There are two ways to store knifes: carefully or dangerously. The careful way keeps them out of reach of children yet accessible enough so that you actually can find the right one for the job. This approach also helps protects the knives from becoming dull or damaged by banging around other things in a drawer. The folks behind MAG Stickers, the Moscow-based AMOD-DOMA Design Studio, hope to offer a new way to store and organize your knives. Made of magnetic vinyl, these stickers attach to cabinets to help optimize kitchen space. The stickers come in different sizes and shapes for various blades, which simply attach to the magnetic surface. Since the adhesive material isn’t permanent, they will not destroy the finish on cabinets when you want to move them, according to the designers. MAG Stickers are on sale at Etsy and come in a set of three knife shapes, a circular shape, and festive Christmas Tree shapes. All images courtesy of AMOD-DOMA.
Walnut Studiolo‘s line of handmade accessories and games are produced in the company’s Portland, Oregon workshop. The latest addition to their growing line of travel games is a lightweight, portable set of dice ideal for players of any game using six or less die. The dice are secured inside the brass tube with a brass-beaded chain that can be worn as a necklace or carried as a keychain. The solid brass square tube perfectly houses six (6x) 7mm travel dice. A chain secures the dice in the tube at one end, and inlaid walnut wood closes the other end. Over time, the brass will develop a patina from hands and scratches. The die are available in either white or black and the chain comes in two lengths. $25. All images courtesy Walnut Studiolo.
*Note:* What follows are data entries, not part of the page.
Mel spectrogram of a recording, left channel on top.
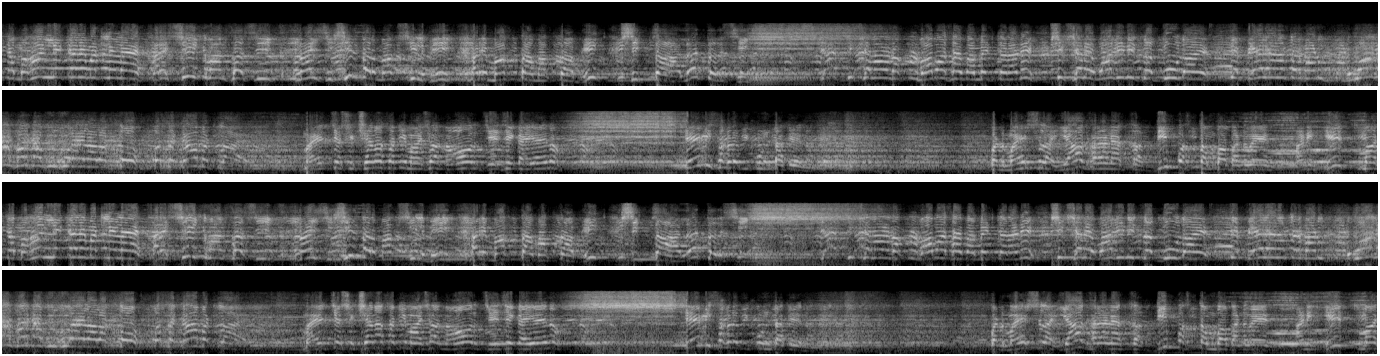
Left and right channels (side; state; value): both; normal; correlation 0.33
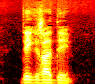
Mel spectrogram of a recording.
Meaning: 1. to demote (lower someone's position in an organisation) 2. to degrade (lessen someone's reputation) 3. to deface (vandalise)
- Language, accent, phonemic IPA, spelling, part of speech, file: French, France, /de.ɡʁa.de/, dégrader, verb, LL-Q150 (fra)-dégrader.wav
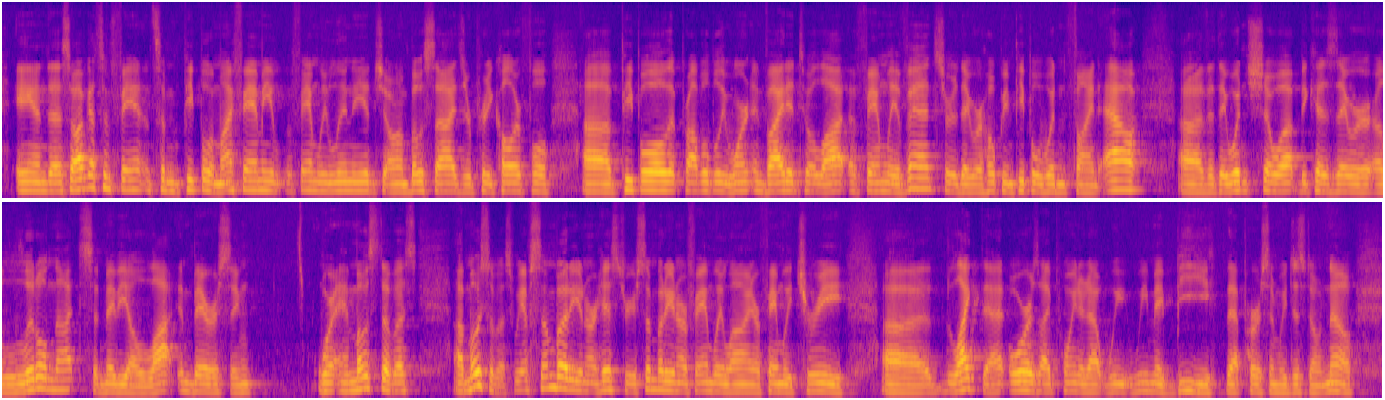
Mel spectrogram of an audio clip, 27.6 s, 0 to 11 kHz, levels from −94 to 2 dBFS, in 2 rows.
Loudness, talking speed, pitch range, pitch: -20 LUFS, 215 wpm, 130-150 Hz, 140 Hz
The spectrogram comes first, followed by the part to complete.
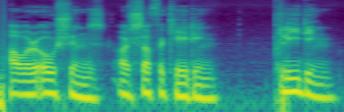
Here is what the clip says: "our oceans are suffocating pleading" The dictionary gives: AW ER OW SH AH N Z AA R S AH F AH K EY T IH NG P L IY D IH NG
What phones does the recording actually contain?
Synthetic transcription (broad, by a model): AW ER OW SH AH N Z AA R S AH F AH K EY T IH NG P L IY D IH NG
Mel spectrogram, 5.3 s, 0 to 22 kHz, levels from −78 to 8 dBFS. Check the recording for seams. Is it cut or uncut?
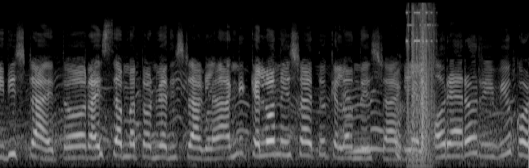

The Chicago-based designers at HANGDSGN are currently raising funds on kickstarter to create the first-ever detachable hook on a hanger. Using incredibly strong neodynium magnets placed in the center of each hanger, the Cling system takes away the weight and pressure traditional hangers endure over their lifetime. Available in white or black, Cling hangers work with a regular closet and can hold up to two pounds of clothing when clicked into place. While they still have a few weeks left to their fundraising campaign, the designers are currently in talks with a local manufacturer here in the U.S. who also happens to have a base in China. All images courtesy of HANGDSGN.
At an event held last month at the company’s shop in Manhattan, Kikkerland presented finalist designs from the Kikkerland China Design Challenge, an competition held in collaboration with Beijing Design Week Organization and Redstar Design Fund. Held during Bejing Design Week 2014, the theme of the challenge was “A Passage Into Design,” which encouraged young talented Chinese designers to present unique ideas based on Chinese heritage, history and mythology. The ideas also had to exhibit the quirky sense of humor and wit characteristic of Kikkerland Design. Nearly 1,000 design submissions were received, from which 30 were selected and prototyped during a workshop with professionals. Ultimately, 17 finalists were chosen from the challenge. During the New York event, an award was presented to challenge winner Zhou Yi, who designed the Hutong Eraser, an eraser that represents the disappearing traditional architectural style that was once prominent in Beijing. “As the streets of Beijing are filled with more and more high-rise buildings, there are less and less Hutong style streets left,” says Yi. “The eraser will disappear as you use it, like the the disappearing Hutong.” The eraser, along with eight other finalists’ designs, will be produced and sold worldwide …